A single-family community called “The Farmhouses at Ormewood Park” rises earlier this year along the Beltline’s Southside Trail corridor. Developers said in early 2017 home prices would start in the $600,000s.
A single-family community called “The Farmhouses at Ormewood Park” rises earlier this year along the Beltline’s Southside Trail corridor. Developers said in early 2017 home prices would start in the $600,000s.
Curbed Atlanta

When it comes to the affordability crisis impacting cities across the country, various recent studies and an in-house poll of local renters would suggest Atlanta has escaped the extreme housing crunch that’s squeezing, say, San Franciscans and New Yorkers.

But try telling that to fed-up Atlantans who recently picketed City Hall.

According to 11Alive, hundreds of protestors angered by rising housing costs marched around Atlanta City Hall on Friday with pointed words for one aspect of their changing city in particular: the Beltline.

Housing advocate Karmiah Dillard told the news station the Beltline has “displaced a ton of people” and failed to live up to promises, while others chanted about unity and waved banners proclaiming housing a basic human right.

The scene outside Atlanta City Hall on Friday.
11Alive

The message echoes recent criticism of development practices by Atlanta City Councilwoman Joyce Sheperd, among others, and the community backlash stemming from plans for the redevelopment of the Turner Field area, which resulted in a resident-led tent city last year—a move developers decried as a publicity stunt, as the AJC reported.

Affordability concerns have, of course, spelled real consequences for the Beltline—most notably, the resignation of CEO Paul Morris last year.

But not all news has been bleak.

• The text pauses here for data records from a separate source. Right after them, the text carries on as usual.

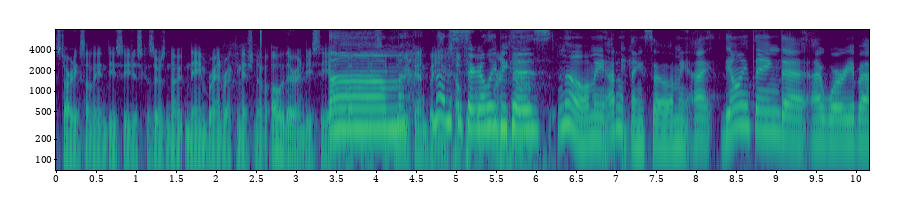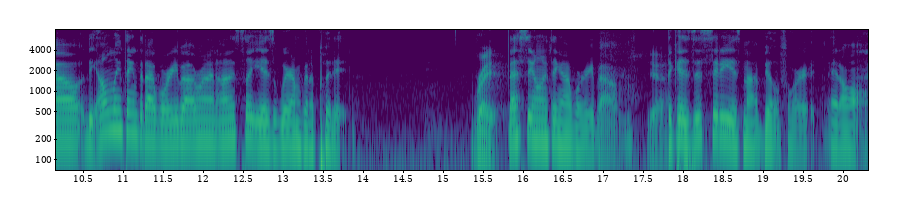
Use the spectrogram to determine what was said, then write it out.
starting something in DC just because there's no name brand recognition of oh they're in DC I'll go up to DC for the Um, weekend but not you necessarily "We're in because no, I mean I don't think so. I mean I the only thing that I worry about, the only thing that I worry about, Ryan, honestly, is where I'm going to put it. right That's the only thing I worry about. yeah because this city is not built for it at all.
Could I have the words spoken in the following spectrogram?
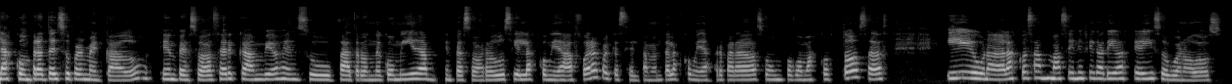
las compras del supermercado, empezó a hacer cambios en su patrón de comida, empezó a reducir las comidas afuera porque ciertamente las comidas preparadas son un poco más costosas. Y una de las cosas más significativas que hizo, bueno, dos,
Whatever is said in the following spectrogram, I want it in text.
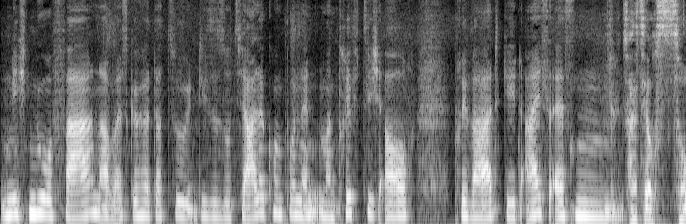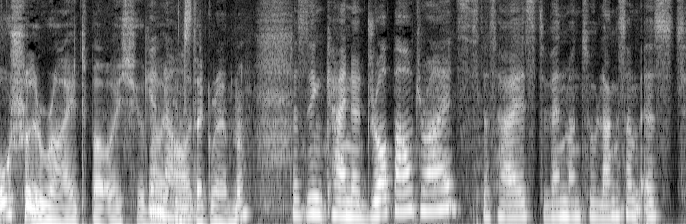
nicht nur fahren, aber es gehört dazu diese soziale Komponente. Man trifft sich auch privat, geht Eis essen. Das heißt ja auch Social Ride bei euch genau. bei Instagram, ne? Das sind keine Dropout Rides. Das heißt, wenn man zu langsam ist,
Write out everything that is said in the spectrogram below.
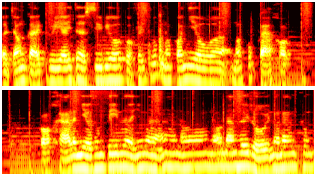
ở trong cái creator studio của Facebook nó có nhiều ờ, nó cũng cả khó, có khá là nhiều thông tin rồi nhưng mà nó nó đang hơi rối, nó đang không,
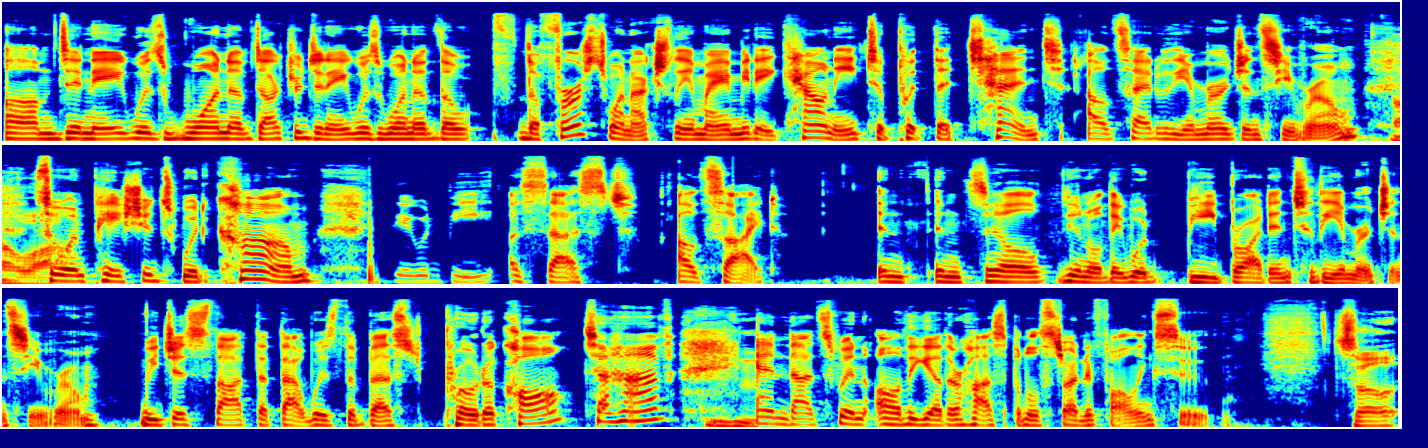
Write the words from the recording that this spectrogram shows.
Um, Danae was one of, Dr. Danae was one of the, the first one actually in Miami-Dade County to put the tent outside of the emergency room. Oh, wow. So when patients would come, they would be assessed outside un until you know they would be brought into the emergency room. We just thought that that was the best protocol to have, Mm-hmm. and that's when all the other hospitals started following suit. So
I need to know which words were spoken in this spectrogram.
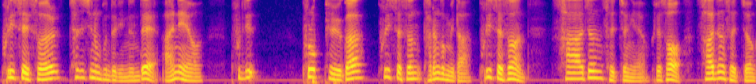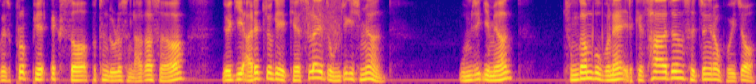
프리셋을 찾으시는 분들이 있는데 아니에요. 프로필과 프리셋은 다른 겁니다. 프리셋은 사전 설정이에요. 그래서 사전 설정, 그래서 프로필 X 버튼 눌러서 나가서 여기 아래쪽에 이렇게 슬라이드 움직이시면 움직이면 중간 부분에 이렇게 사전 설정이라고 보이죠?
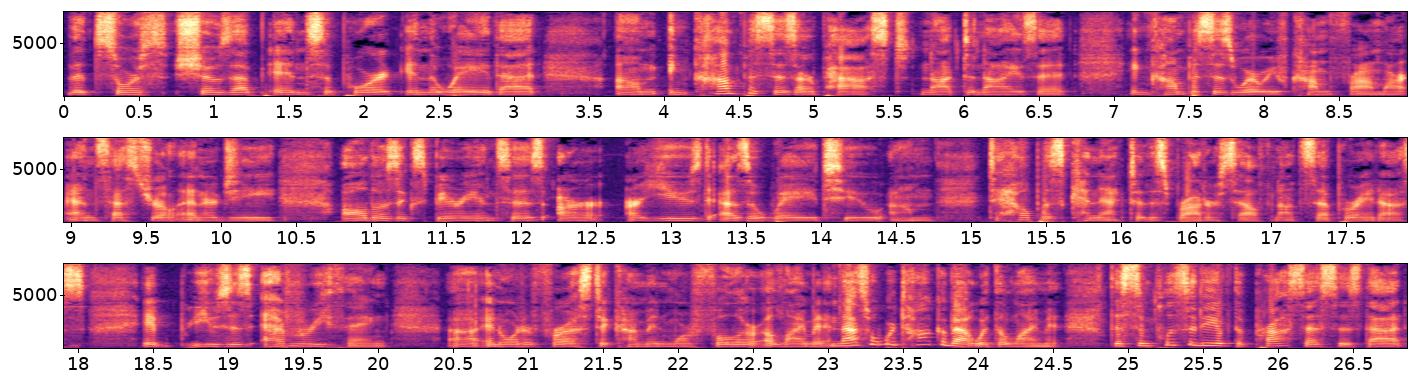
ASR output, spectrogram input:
that source shows up in support in the way that um, encompasses our past, not denies it, encompasses where we've come from, our ancestral energy. All those experiences are are used as a way to um, to help us connect to this broader self, not separate us. It uses everything uh, in order for us to come in more fuller alignment, and that's what we're talking about with alignment. The simplicity of the process is that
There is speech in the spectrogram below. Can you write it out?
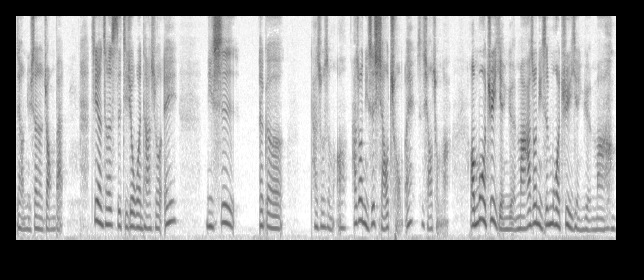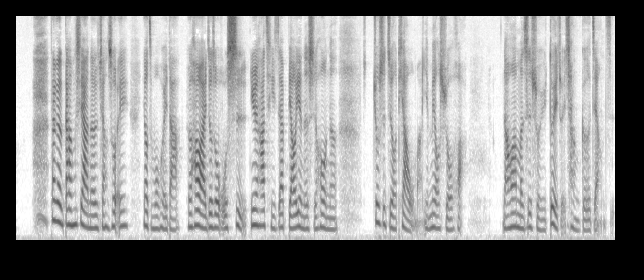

Bright spots of designated Beltline affordable housing have been popping up in Adair Park, Capitol View, Reynoldstown, and even Old Fourth Ward. Meanwhile, the Beltline’s newest leader, Brian McGowan, said in June the project’s long-held goal of dotting the 22-mile loop with 5,600 affordable units is too meager.

McGowan called for 10,000 affordable residences—or about 8,500 more than what’s been created thus far.

But McGowan is set to take an economic development job in Seattle next month, so it remains to be seen how, or if, his ambitions will carry over.